Where is the tropical dry forest found?

Where is the tropical dry forest found?

Tropical and Subtropical Dry Forests are found in southern Mexico, southeastern Africa, the Lesser Sundas, central India, Indochina, Madagascar, New Caledonia, eastern Bolivia and central Brazil, the Caribbean, valleys of the northern Andes, and along the coasts of Ecuador and Peru.

What is the average temperature in a tropical dry forest?

approximately 63 degrees Fahrenheit

What is deforestation write down its causes?

Deforestation causes can either be direct or indirect. Among direct causes are: Natural causes as hurricanes, fires, parasites and floods. Human activities as agricultural expansion, cattle breeding, timber extraction, mining, oil extraction, dam construction and infrastructure development.

What is deforestation and its causes and effects?

The loss of trees and underbrush allows for flooding, soil erosion, higher temperatures, and desertification to occur more rapidly and exponentially. While it may seem that natural occurrences are to blame for the majority of tree loss, it is — in fact — human activity that causes the most deforestation worldwide.

Why are trees are so important to help regulate carbon dioxide levels?

Like all plants, trees are an important component of the Earth System biosphere. primarily because they absorb so much carbon dioxide from the atmosphere and store the carbon in their biomass. ... By reducing the amount of atmospheric CO2, trees have the capacity to influence climate.

Can planting trees stop global warming?

Trees will definitely help us slow climate change, but they won't reverse it on their own. ... Deforestation is actually one of the biggest sources of carbon dioxide, because when trees are cut down much of the carbon stored within them escapes into the air – especially if the wood is burned.

How many trees do we need to plant to stop climate change?

By planting more than a half trillion trees, the authors say, we could capture about 205 gigatons of carbon (a gigaton is 1 billion metric tons), reducing atmospheric carbon by about 25 percent.

What if we planted a trillion trees?

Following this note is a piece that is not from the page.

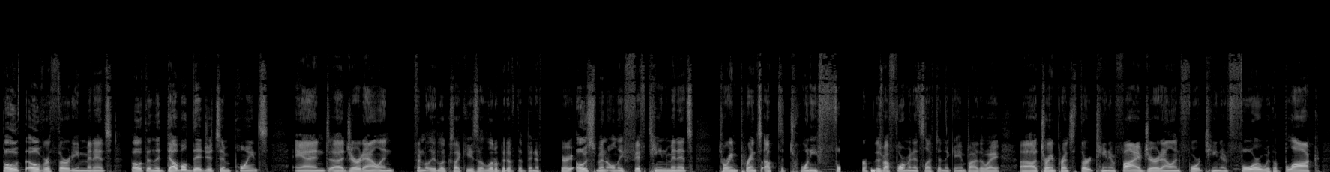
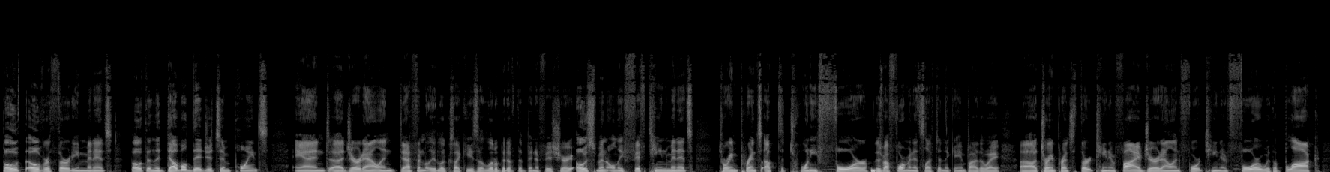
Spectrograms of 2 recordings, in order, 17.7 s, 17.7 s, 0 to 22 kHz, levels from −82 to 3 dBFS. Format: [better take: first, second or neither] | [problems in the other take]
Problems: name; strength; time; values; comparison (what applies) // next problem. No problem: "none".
second | audio cutting out; at 5.5 s, at 7 s and at 11 s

The large swath of land required for 1 trillion trees would equal that of the size of the United States and would be capable of storing 205 billion tons of carbon, roughly two-thirds of the carbon that is emitted as a result of human activity. So far, six nations with the most room for new trees include Russia.